Museum Tinguely hosts the most extensive exhibition to date of work by London-based artist Haroon Mirza (b.1977, London). The large spatial related installations often include sound, light, video and film as well as randomly found objects and works by other artists. In this way, Mirza creates an immersive experience which challenges the eye, the ear and spatial orientation. By showing existing works alongside several new ones created especially for the exhibition and specific to the site where they are placed, the Museum Tinguely presents the work of Mirza across a broad spectrum.
The Haroon Mirza/hrm199 Ltd. exhibition focuses on the collaborative nature of the artist’s practice.

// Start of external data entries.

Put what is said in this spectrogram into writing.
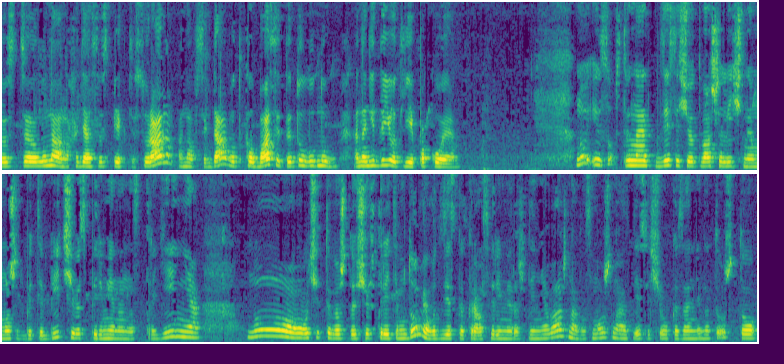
то есть э, Луна, находясь в аспекте с Ураном, она всегда вот колбасит эту Луну. Она не дает ей покоя. Ну и, собственно, здесь еще вот ваша личная может быть обидчивость, перемена настроения. Но, учитывая, что еще в третьем доме, вот здесь как раз время рождения важно, возможно, здесь еще указание на то, что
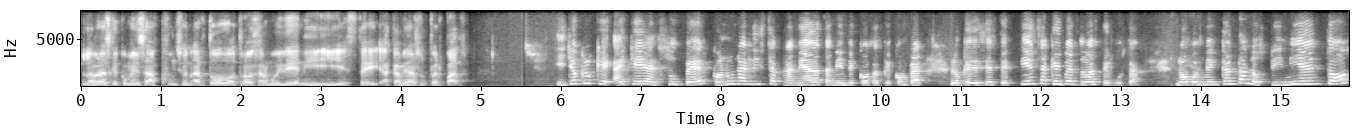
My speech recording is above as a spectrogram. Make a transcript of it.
la verdad es que comienza a funcionar todo, a trabajar muy bien y, este, a caminar súper padre. Y yo creo que hay que ir al súper con una lista planeada también de cosas que comprar. Lo que decía este, piensa qué verduras te gustan. No, pues me encantan los pimientos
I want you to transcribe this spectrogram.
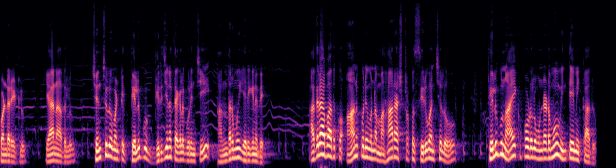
కొండరెట్లు యానాదులు చెంచులు వంటి తెలుగు గిరిజన తెగల గురించి అందరమూ ఎరిగినదే. ఆదిలాబాద్కు ఆనుకుని ఉన్న మహారాష్ట్రపు సిరువంచెలో తెలుగు నాయకపోడులు ఉండడమూ వింతేమీ కాదు.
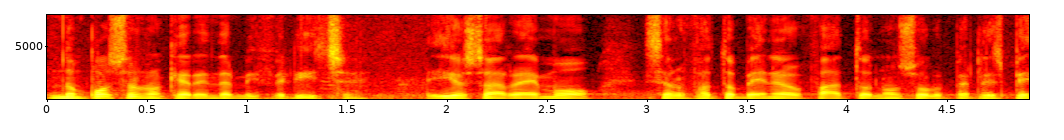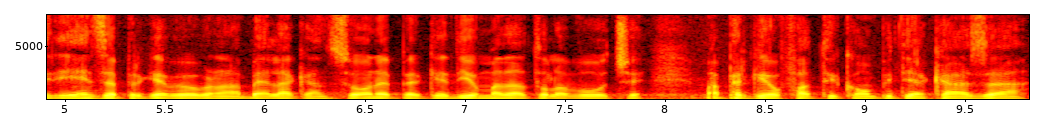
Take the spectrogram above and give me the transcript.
non possono che rendermi felice. Io Sanremo, se l'ho fatto bene, l'ho fatto non solo per l'esperienza, perché avevo una bella canzone, perché Dio mi ha dato la voce, ma perché ho fatto i compiti a casa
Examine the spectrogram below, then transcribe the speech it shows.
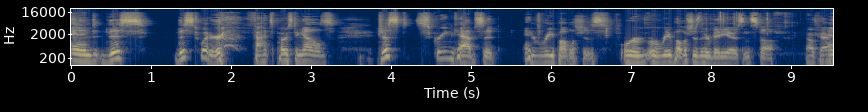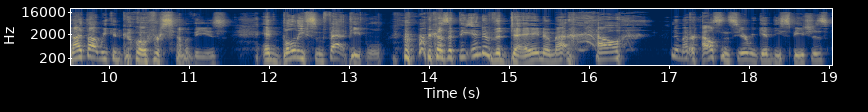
And this this Twitter, Fats Posting L's, just screen caps it and republishes or, or republishes their videos and stuff. Okay. And I thought we could go over some of these and bully some fat people. because at the end of the day, no matter how no matter how sincere we give these speeches,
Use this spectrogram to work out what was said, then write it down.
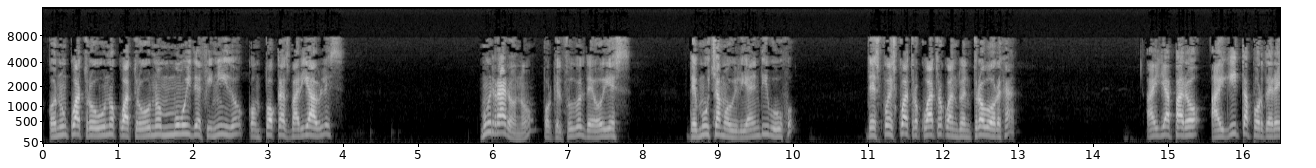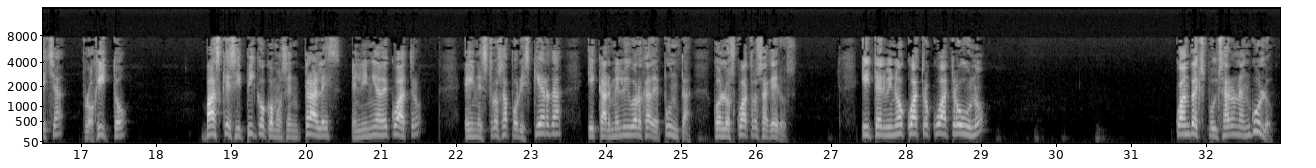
con un 4-1, 4-1 muy definido, con pocas variables. Muy raro, ¿no? Porque el fútbol de hoy es de mucha movilidad en dibujo. Después 4-4 cuando entró Borja. Ahí ya paró Aiguita por derecha, flojito, Vázquez y Pico como centrales en línea de cuatro, e Inestrosa por izquierda y Carmelo y Borja de punta, con los cuatro zagueros. Y terminó 4-4-1 cuando expulsaron a Angulo.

The exhibition’s title, the name of Mirza’s studio and company, ‘hrm199 Ltd.’, implies the essence of his approach. Artistic work is inherently a process with many contributors. It includes co-workers in the studio, the architect or the people involved at the museum as well as other artists. In this case the latter include Alexander Calder, Channa Horwitz and Anish Kapoor all of whom, either through contributing their own work or through creative dialogue, lead to innovation. Various forms of artistic interaction such as appropriation, dialogic structures and complicity between the different contributors including the act of curating itself are presented. Accompanying the exhibition there is a catalogue which takes an experimental format by rendering the creative and practical interactions visible and mirroring part of each creative process in the exhibition itself.
Mirza’s artistic creation is a permanent experiment within which critical analysis and categorisation of art production are contained. His sound, light and media installations are characterised by formal precision as well as the development of complex narratives. They appeal to the sense of vision as much as to that of hearing and explore the relationship between the two. The site-specific installations create a multi-layered dialogue between the materials used including audio equipment, LEDs, solar panels as well as found footage and works by other artists. At times, the artist’s own creations are transformed back into material that is to be integrated into new works. A recurrent theme is “Mis-use”, the creative alienation and transformation of apparatus and its associated functions used as a strategy to break with established functions and to extend possibilities.
With artistic procedures of appropriation, the use of ready-mades and reverse ready-mades, as well as the incorporation of self-governing systems, Mirza questions the conditions under which art is produced and playfully deconstructs the role of the authors and artists. It is this aspect that the exhibition focuses on.